Brussels Sprouts Grilled Cheese Sandwiches
I'm generally a purist when it comes to food—I'll take my burgers with onions and pickles and my cookies with chocolate chips, thank you—but I make exceptions now and then, especially when they involve Brussels sprouts, easily my favorite fall vegetable.
On the menu today: Brussels sprout grilled cheese sandwiches. And ok, we'll go ahead and add some caramelized onions in there as well, because it's cold outside and nothing makes me feel cozy like an apartment filled with the smell caramelized onions.
To get the brussels sprouts sandwich-ready, I first finely shred them so that they meld into the cheese and onions. I use a knife, but a mandolin or the grating disk on a food processor will work as well.
To get 'em nice and sweet while still retaining some crunch, I cook them over crazy high heat in a bit of olive oil for just a few moments until they're charred in spots.

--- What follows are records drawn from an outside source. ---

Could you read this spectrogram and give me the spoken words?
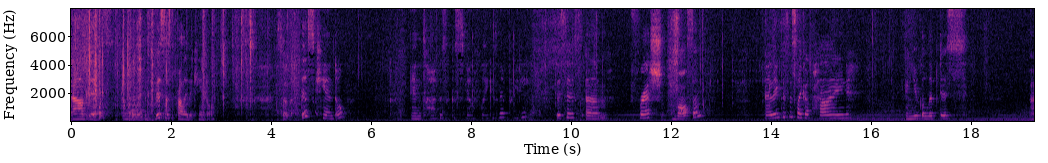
Now this. I'm gonna this this is probably the candle. So I got this candle and the top is like a snowflake isn't that pretty? This is um, fresh balsam I think this is like a pine and eucalyptus um,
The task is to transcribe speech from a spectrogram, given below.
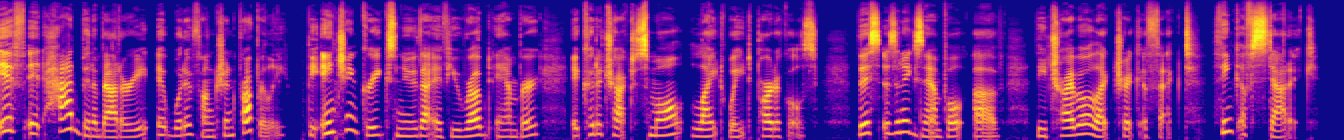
if it had been a battery, it would have functioned properly. The ancient Greeks knew that if you rubbed amber, it could attract small, lightweight particles. This is an example of the triboelectric effect. Think of static.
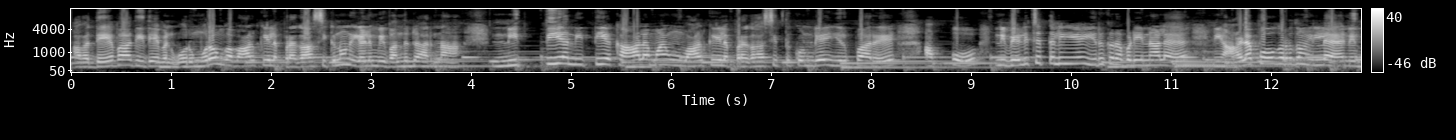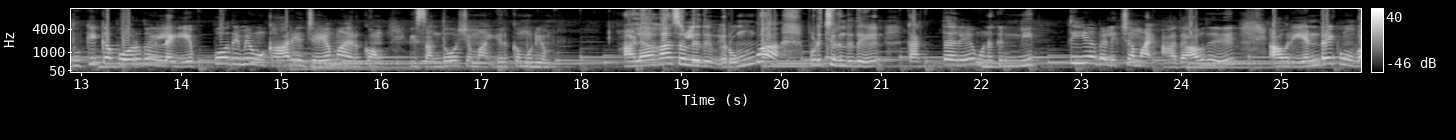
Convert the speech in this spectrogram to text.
அவ தேவாதி தேவன் ஒரு முறை உங்க வாழ்க்கையில பிரகாசிக்கணும்னு எழும்பி வந்துட்டாருன்னா நித்திய நித்திய காலமா உன் வாழ்க்கையில பிரகாசித்து கொண்டே இருப்பாரு. அப்போ நீ வெளிச்சத்திலேயே இருக்கிறபடினால நீ அழ போகிறதும் இல்லை நீ துக்கிக்க போறதும் இல்லை. எப்போதுமே உன் காரியம் ஜெயமா இருக்கும். நீ சந்தோஷமா இருக்க முடியும். அழகா சொல்லுது. ரொம்ப பிடிச்சிருந்தது. கர்த்தரே உனக்கு நித்திய நித்திய வெளிச்சமாய் அதாவது அவர் என்றைக்கு உன்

If you're the type of person who keeps caramelized onions in their freezer at all times (you know who you are), you can go ahead and use those, or just proceed with whatever technique you normally use to caramelize onions, including my cheaty 15-minute version. But if you don't want to use that method, a quick light caramelization in a moderately hot skillet will work just fine. The sprouts bring plenty of sweetness to the table, so you don't need to go with the candy-sweet low and slow approach here.
For the cheese, I used a sharp Vermont cheddar (specifically, the awesome three-year-aged cheddar from Grafton Village Cheese, which has a great balance of sharp bite and meltability), though a Comté or an aged Gruyère would be great as well, evoking more of a French onion soup aroma.
I'm perfectly happy with American cheese on white bread (It's the type of sandwich I make most often), but sometimes fancy pants cheese and fillings call for fancy pants bread. I used some slices of a French boule that Ed brought back from Pain D'Avignon in Hyannis, MA. It's good stuff.
You know where you do want to go low and slow? When it comes to actually cooking the sandwiches. The longer it takes for those sandwiches to crisp up in butter, the more evenly they'll brown, the better crunch they'll get, and the meltier the innards will be.
Pressing down on the 'wiches with a pan as they cook will also help them acquire a more even, crisp crust. It should take at least 8 minutes to properly cook a grilled cheese sandwich, though longer is not unheard of.
(Though to be honest, it looks like I might have cooked this one a little bit too fast. See how the center is darker than the rest? Oops.)
I really love the way the charred Brussels sprouts work with the buttery crust and sweet onions in this sandwich. Even my wife wolfed hers down without complaining about the dogs smelling like onions (as she usually does when I caramelize onions at home). Looks like this one's going to stay on the menu here for a while.
About the author: J. Kenji Lopez-Alt is the Chief Creative Officer of Serious Eats where he likes to explore the science of home cooking in his weekly column The Food Lab. You can follow him at @thefoodlab on Twitter, or at The Food Lab on Facebook.